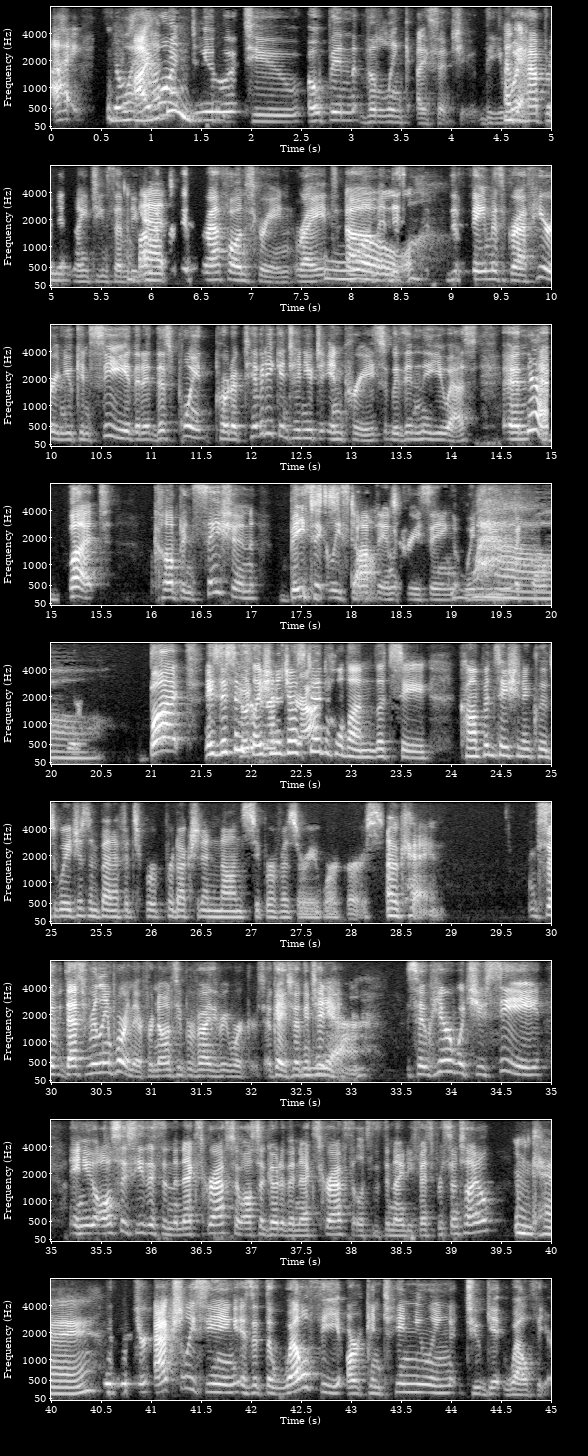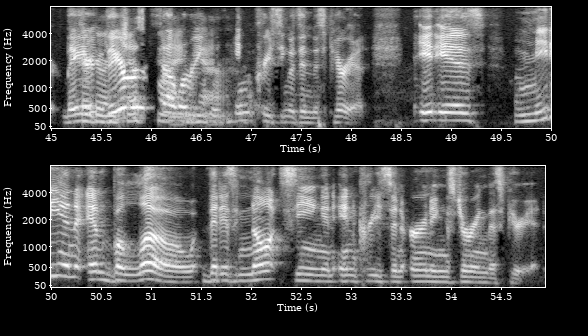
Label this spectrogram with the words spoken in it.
I so what I happened? want you to open the link I sent you. The okay. what happened in 1971. At, this graph on screen, right? Um, and this the famous graph here, and you can see that at this point, productivity continued to increase within the U.S. and, yeah. and but compensation basically stopped. stopped. increasing when wow. you account for. But is this inflation adjusted? Graph. Hold on, let's see. Compensation includes wages and benefits for production and non-supervisory workers. Okay. So that's really important there for non-supervisory workers. Okay, so continue. Yeah. So here what you see, and you also see this in the next graph. So also go to the next graph that looks at the 95th percentile. Okay. What you're actually seeing is that the wealthy are continuing to get wealthier. They are, their salary fine, yeah. is increasing within this period. It is median and below that is not seeing an increase in earnings during this period.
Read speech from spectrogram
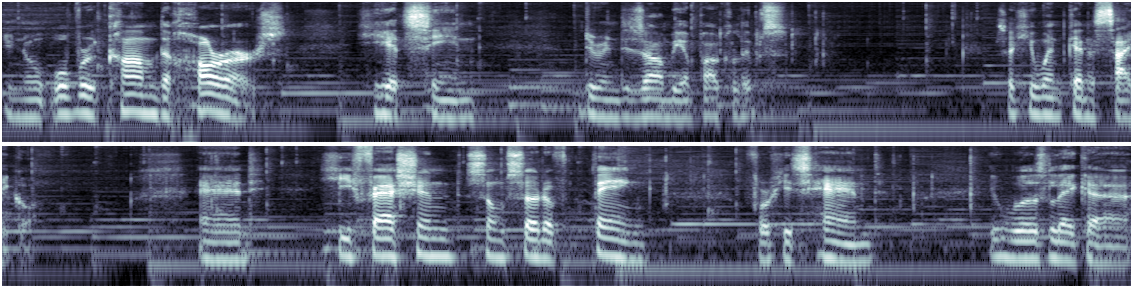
you know, overcome the horrors he had seen during the zombie apocalypse. So he went kind of psycho. And he fashioned some sort of thing for his hand. It was like a,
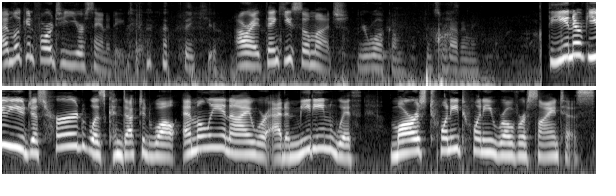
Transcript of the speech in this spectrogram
I'm looking forward to your sanity too. Thank you. All right. Thank you so much. You're welcome. Thanks for having me. The interview you just heard was conducted while Emily and I were at a meeting with Mars 2020 rover scientists.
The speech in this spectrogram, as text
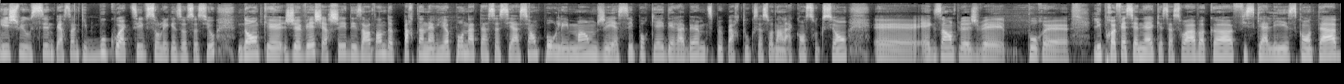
Et je suis aussi une personne qui est beaucoup active sur les réseaux sociaux. Donc, euh, je vais chercher des ententes de partenariat pour notre association, pour les membres GSC, pour qu'il y ait des rabais un petit peu partout, que ce soit dans la construction. Euh, exemple, je vais pour euh, les professionnels, que ce soit avocat, fiscaliste, comptable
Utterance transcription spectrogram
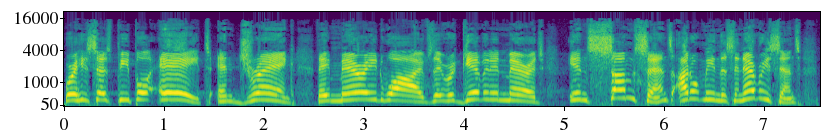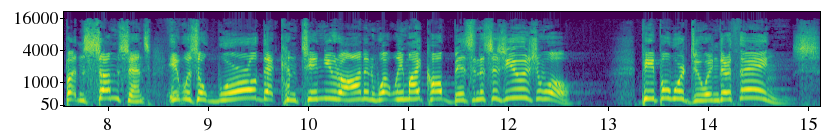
where he says people ate and drank, they married wives, they were given in marriage. In some sense, I don't mean this in every sense, but in some sense, it was a world that continued on in what we might call business as usual. People were doing their things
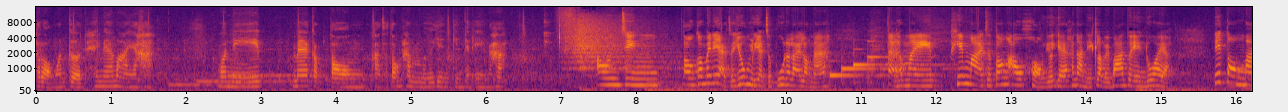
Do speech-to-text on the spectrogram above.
ฉลองวันเกิดให้แม่มายอะค่ะ วันนี้แม่กับตองอาจจะต้องทำมื้อเย็นกินกันเองนะคะ เอาจริงๆ ตองก็ไม่ได้อยากจะยุ่งหรืออยากจะพูดอะไรหรอกนะ แต่ทำไมพี่ไมายจะต้องเอาของเยอะแยะขนาดนี้กลับไปบ้านตัวเองด้วยอะ่ะนี่ตองมา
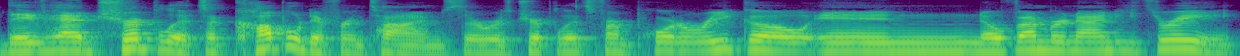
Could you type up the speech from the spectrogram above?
they've had triplets a couple different times. There was triplets from Puerto Rico in November 93.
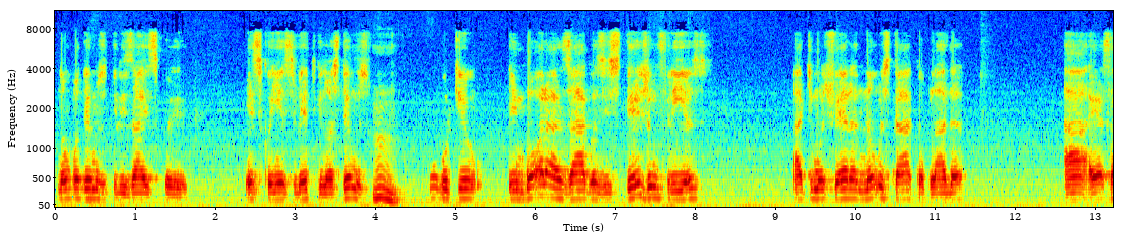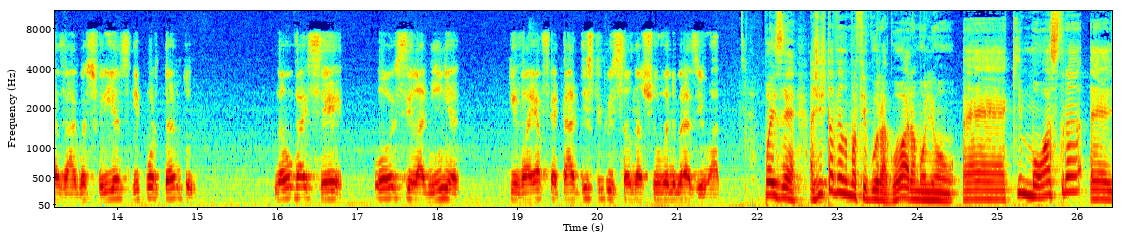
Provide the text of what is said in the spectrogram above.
não podemos utilizar esse, esse conhecimento que nós temos, hum. porque, embora as águas estejam frias, a atmosfera não está acoplada a essas águas frias e, portanto, não vai ser o Laninha que vai afetar a distribuição da chuva no Brasil. Pois é, a gente está vendo uma figura agora, Molion, é, que mostra é,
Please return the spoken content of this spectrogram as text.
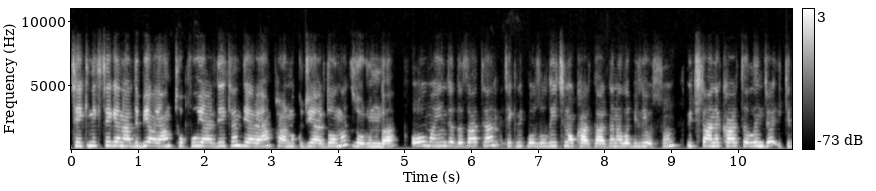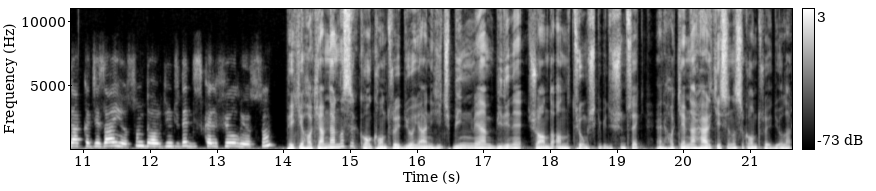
teknikte genelde bir ayağın topuğu yerdeyken diğer ayağın parmak ucu yerde olmak zorunda. Olmayınca da zaten teknik bozulduğu için o kartlardan alabiliyorsun. 3 tane kart alınca 2 dakika ceza yiyorsun. Dördüncüde diskalifiye oluyorsun. Peki hakemler nasıl kon- kontrol ediyor? Yani hiç bilmeyen birine şu anda anlatıyormuş gibi düşünsek. Yani hakemler herkesi nasıl kontrol ediyorlar?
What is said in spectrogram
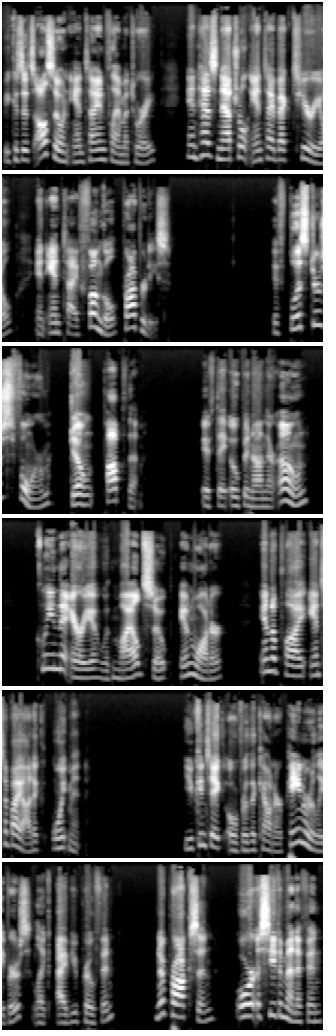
because it's also an anti inflammatory and has natural antibacterial and antifungal properties. If blisters form, don't pop them. If they open on their own, clean the area with mild soap and water and apply antibiotic ointment. You can take over the counter pain relievers like ibuprofen, naproxen, or acetaminophen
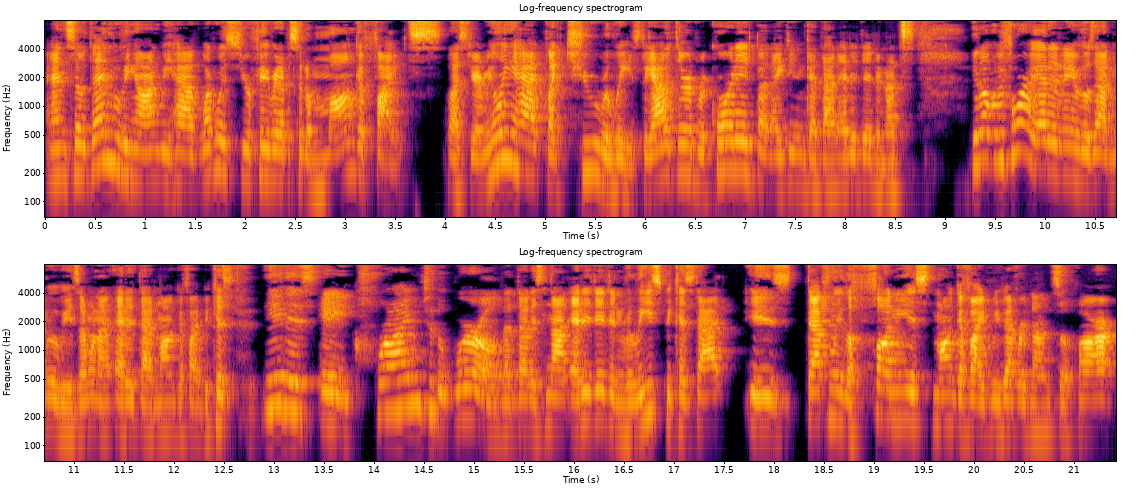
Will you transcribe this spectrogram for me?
And so then moving on, we have what was your favorite episode of Manga Fights last year? And we only had like two released. We had a third recorded, but I didn't get that edited, and that's you know, before I edit any of those at movies, I want to edit that manga fight because it is a crime to the world that that is not edited and released because that is definitely the funniest manga fight we've ever done so far.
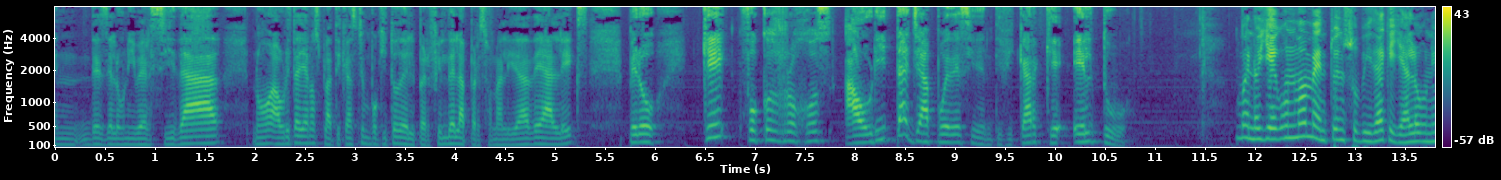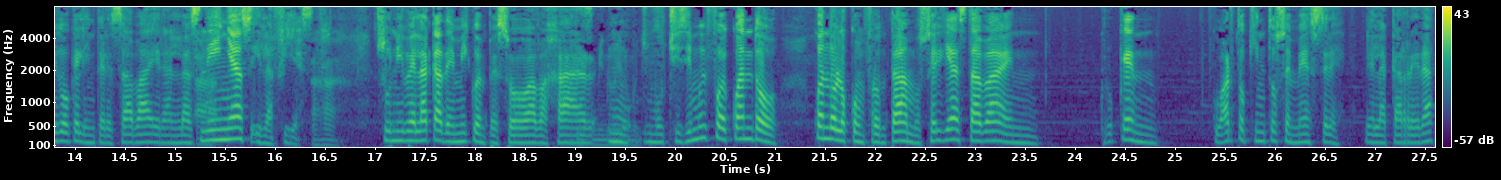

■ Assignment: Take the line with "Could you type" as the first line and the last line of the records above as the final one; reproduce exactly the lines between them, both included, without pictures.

■ Solved exercise:
Could you type up the speech from the spectrogram above?
they've had triplets a couple different times. There was triplets from Puerto Rico in November 93.
Provide the text of what is said in the spectrogram above.
não podemos utilizar esse, esse conhecimento que nós temos, hum. porque, embora as águas estejam frias, a atmosfera não está acoplada a essas águas frias e, portanto, não vai ser o Laninha que vai afetar a distribuição da chuva no Brasil. Pois é, a gente está vendo uma figura agora, Molion, é, que mostra é,
Please return the spoken content of this spectrogram as text.
teknikte genelde bir ayağın topuğu yerdeyken diğer ayağın parmak ucu yerde olmak zorunda. Olmayınca da zaten teknik bozulduğu için o kartlardan alabiliyorsun. 3 tane kart alınca 2 dakika ceza yiyorsun. Dördüncüde diskalifiye oluyorsun. Peki hakemler nasıl kon- kontrol ediyor? Yani hiç bilmeyen birine şu anda anlatıyormuş gibi düşünsek. Yani hakemler herkesi nasıl kontrol ediyorlar?
What is said in spectrogram
because it's also an anti inflammatory and has natural antibacterial and antifungal properties. If blisters form, don't pop them. If they open on their own, clean the area with mild soap and water and apply antibiotic ointment. You can take over the counter pain relievers like ibuprofen, naproxen, or acetaminophen
Will you transcribe this spectrogram for me?
And so then moving on, we have what was your favorite episode of Manga Fights last year? And we only had like two released. We had a third recorded, but I didn't get that edited, and that's you know, before I edit any of those at movies, I want to edit that manga fight because it is a crime to the world that that is not edited and released because that is definitely the funniest manga fight we've ever done so far.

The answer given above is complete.